PARIS, March 2, 2005 - Just as fashion fatigue threatened to set in at the collections, Viktor & Rolf dreamed up a fantasy solution: Why not go to work in your bed? Lily Cole, for one, appeared on set with her red hair splayed out on a pristine, lace-edged cotton pillow and a neatly folded-over sheet inserted into the neck of her coat. She led a troupe of fellow sleep-deprived models, all in V & R's surprisingly chic renderings of bedclothes: shirts that were part sheets, with all the eyelet trims and frills intact; comforting duvet coats with huge wolf-trimmed collars; suits fashioned from quilts; and charmeuse boudoir sheets wrapped into evening dresses.
The somnambulist girls circled a stage where Tori Amos sat at a grand piano, premiering a specially commissioned 15-minute composition set to the biblical words of the Song of Solomon. "I sleep walked, my heart waketh," she sang, dramatically tossing her mane of crimped red locks. Sound mad? It was, but in a gentle sort of way. Fashion needs an occasional nudge of performance lunacy, if only to keep itself awake. And in any case, these days, Viktor & Rolf don't allow surrealist antics to block the view of their increasingly accomplished way with smartly normal clothes.

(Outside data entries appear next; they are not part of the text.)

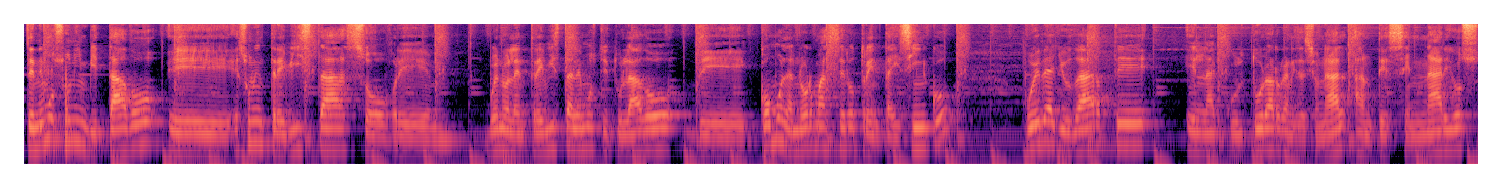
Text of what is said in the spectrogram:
tenemos un invitado, eh, es una entrevista sobre, bueno, la entrevista la hemos titulado de cómo la norma 035 puede ayudarte en la cultura organizacional ante escenarios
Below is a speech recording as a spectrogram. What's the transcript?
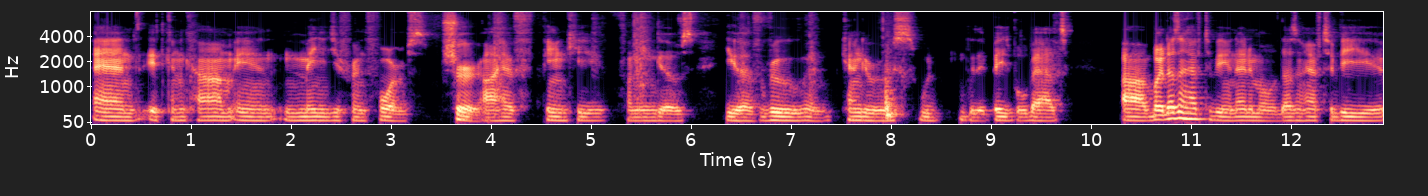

These included some of the season's best black tuxedo pants, dashing black raincoats with fan-pleated storm flaps, and a pea coat with frilled edges. In the sheet department, shirts with broderie anglaise edgings and folded fronts were a great contribution to the season's growing white shirt trend. And a beautiful charmeuse and lace gown (embroidered with a red rose, like a love token left on a pillow) proved that Viktor & Rolf are learning how to whip up dresses for a dreamy night.
- Sarah Mower